A group of cheeky-faced schoolchildren huddled around a sign to Milton Keynes village was the photograph that turned the new city into a reality for thousands of residents.
Most were baffled as to why the grand new city should be named after a farming village with a population of just 151 people.
The Citizen has old newspaper cuttings from 1967 to 1970 to demonstrate the impact that the huge plan had on a population who led rural lives in small North Bucks towns and country villages.
For many, the first reaction to the government announcement was shock – and protest.
The Bucks Standard newspaper reported in January 1967 how the bulk of the designated area had been given the go ahead – “in spite of objections from almost the whole of North Bucks.”
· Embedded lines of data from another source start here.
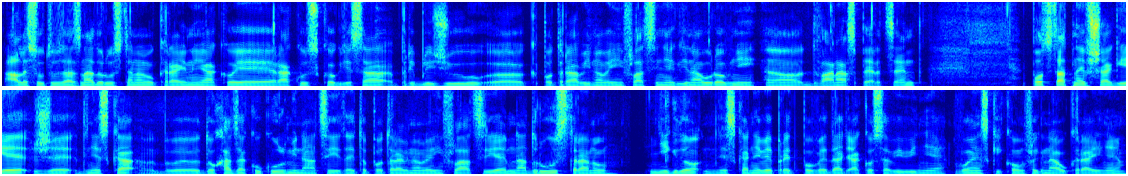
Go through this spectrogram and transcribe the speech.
ale sú tu zase na druhú stranu krajiny ako je Rakúsko, kde sa približujú e, k potravinovej inflácii niekde na úrovni 12 e, Podstatné však je, že dneska e, dochádza ku kulminácii tejto potravinovej inflácie. Na druhú stranu Nikto dneska nevie predpovedať, ako sa vyvinie vojenský konflikt na Ukrajine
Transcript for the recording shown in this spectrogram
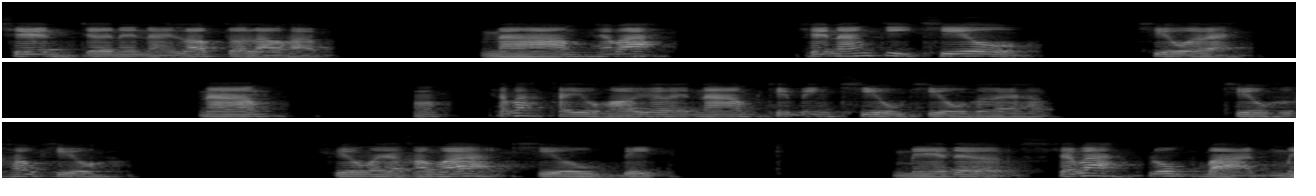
เช่น เจอในไหนรอบตัวเราครับ น้ำใช่ปะใช้น้ำกี่คิว คิวอะไร น้ำอ๋อใช่ปะใครอยู่หออยู่อะไร น้ำที่เป็นคิวคิวคืออะไรครับคิวคือเข้าคิวคิวมาจากคำว่า cubic meter ใช่ปะลูกบาศก์เม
One Newport Pagnell resident recalls: “I think it was fear of the unknown. This massive new city was being thrust upon us and we felt we had no control.”
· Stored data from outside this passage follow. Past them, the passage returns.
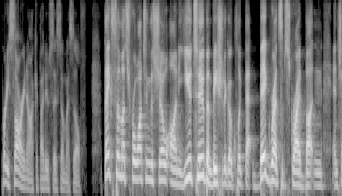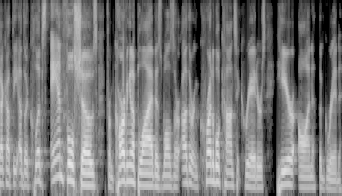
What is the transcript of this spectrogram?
pretty sorry knock if I do say so myself. Thanks so much for watching the show on YouTube and be sure to go click that big red subscribe button and check out the other clips and full shows from Carving It Up Live as well as our other incredible content creators here on the Gryd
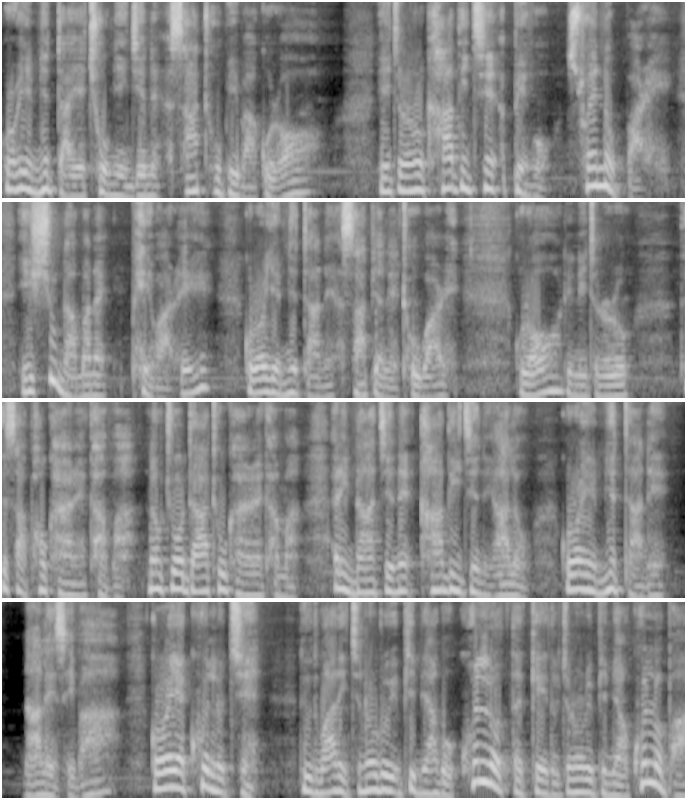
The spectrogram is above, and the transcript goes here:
ကိုရောရဲ့မေတ္တာရဲ့ချုံမြင့်ခြင်းနဲ့အစားထိုးပေးပါကိုရော။ဒီကျွန်တော်တို့ခါသီးခြင်းအပင်ကိုဆွဲနှုတ်ပါတယ်။ယေရှုနာမ၌ ဖယ်ပါတယ်ကိုရောရဲ့မေတ္တာနဲ့အစားပြန်လဲထိုးပါတယ်ကိုရောဒီနေ့ကျွန်တော်တို့သစ္စာဖောက်ခံရတဲ့အခါမှာနောက်ကျော်ဓာတ်ထုတ်ခံရတဲ့အခါမှာအဲ့ဒီနာကျင်တဲ့ခါးသီးခြင်းတွေအားလုံးကိုရောရဲ့မေတ္တာနဲ့နားလည်စေပါကိုရောရဲ့ခွင့်လွတ်ခြင်းသူတစ်ပါးတွေကျွန်တော်တို့အဖြစ်များကိုခွင့်လွတ်တဲ့ကဲ့သို့ကျွန်တော်တို့အဖြစ်များခွင့်လွတ်ပါ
But by March 1970, when the Master Plan for Milton Keynes was unveiled, the mood had shifted. People were more open to the idea – and downright curious as to what would become of their fields, farms and streets.
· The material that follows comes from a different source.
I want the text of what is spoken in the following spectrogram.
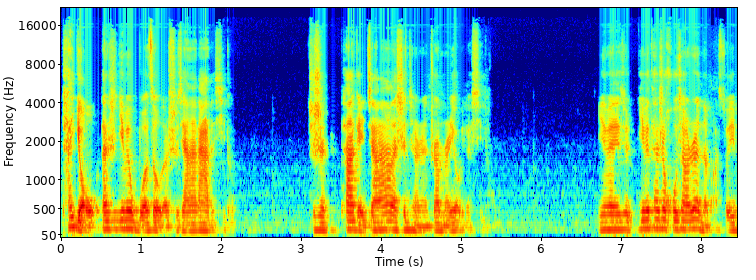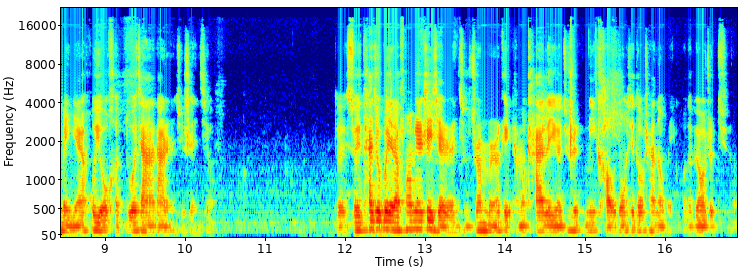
他有，但是因为我走的是加拿大的系统，就是他给加拿大的申请人专门有一个系统，因为就因为他是互相认的嘛，所以每年会有很多加拿大人去申请。对，所以他就为了方便这些人，就专门给他们开了一个，就是你考的东西都是按照美国的标准去弄。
The Wolverton and North Bucks Express carried the headline: For or against, the interest remains.”
The story concluded: “It will not be an easy time, but no-one will be able to say it lacked interest.”